May 19 2014
Methamphetamine (commonly known as ‘P’ or ‘meth’) contamination is an increasing problem in New Zealand properties. The by-products of P-use and manufacture are extremely dangerous. P-labs are moved around to avoid detection and are often found in isolated locations. Farm houses and rental properties are attractive targets. It’s not just the P-labs that cause contamination; using P in the house also contaminates the entire house. Decontamination is strictly a job for the professionals.
Under the Residential Tenancies Act 1986, a landlord must ensure that a tenanted property has been decontaminated and is safe to live in. A landlord is not obliged, however, to disclose to tenants that the house has previously been used for the manufacturer of P or has been contaminated by P. If asked, however, a landlord must answer any contamination queries truthfully.
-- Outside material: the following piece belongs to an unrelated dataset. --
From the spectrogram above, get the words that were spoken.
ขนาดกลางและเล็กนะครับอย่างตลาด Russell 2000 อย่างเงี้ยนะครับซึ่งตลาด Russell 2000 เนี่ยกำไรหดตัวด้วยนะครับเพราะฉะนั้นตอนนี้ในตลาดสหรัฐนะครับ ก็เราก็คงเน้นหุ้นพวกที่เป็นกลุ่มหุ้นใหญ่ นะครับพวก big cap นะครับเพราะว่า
When selling, real estate agents must disclose outstanding statutory notices in respect of property. If the standard Agreement for Sale and Purchase is used, the vendor must also disclose these notices. If the real estate agent or the vendor knowingly exposes the public to danger, for example, by conducting an open home at the property, they could be criminally liable. The real estate agent could also be guilty of unsatisfactory conduct under the Real Estate Agents Act 2008.
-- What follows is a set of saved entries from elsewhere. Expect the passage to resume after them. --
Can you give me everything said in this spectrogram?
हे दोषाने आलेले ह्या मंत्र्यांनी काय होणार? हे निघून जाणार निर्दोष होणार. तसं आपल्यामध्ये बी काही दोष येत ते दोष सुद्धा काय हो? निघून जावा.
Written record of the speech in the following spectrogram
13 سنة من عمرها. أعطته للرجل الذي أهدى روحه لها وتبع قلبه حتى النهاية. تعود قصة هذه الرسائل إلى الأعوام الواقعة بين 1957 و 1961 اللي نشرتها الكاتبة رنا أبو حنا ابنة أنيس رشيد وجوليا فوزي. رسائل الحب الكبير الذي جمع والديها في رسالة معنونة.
Owners of rental properties should be vigilant and proactive when it comes to P detection. They should carefully screen prospective tenants, undertake regular inspections and consider installing an alarm system to detect the manufacture of P at the property.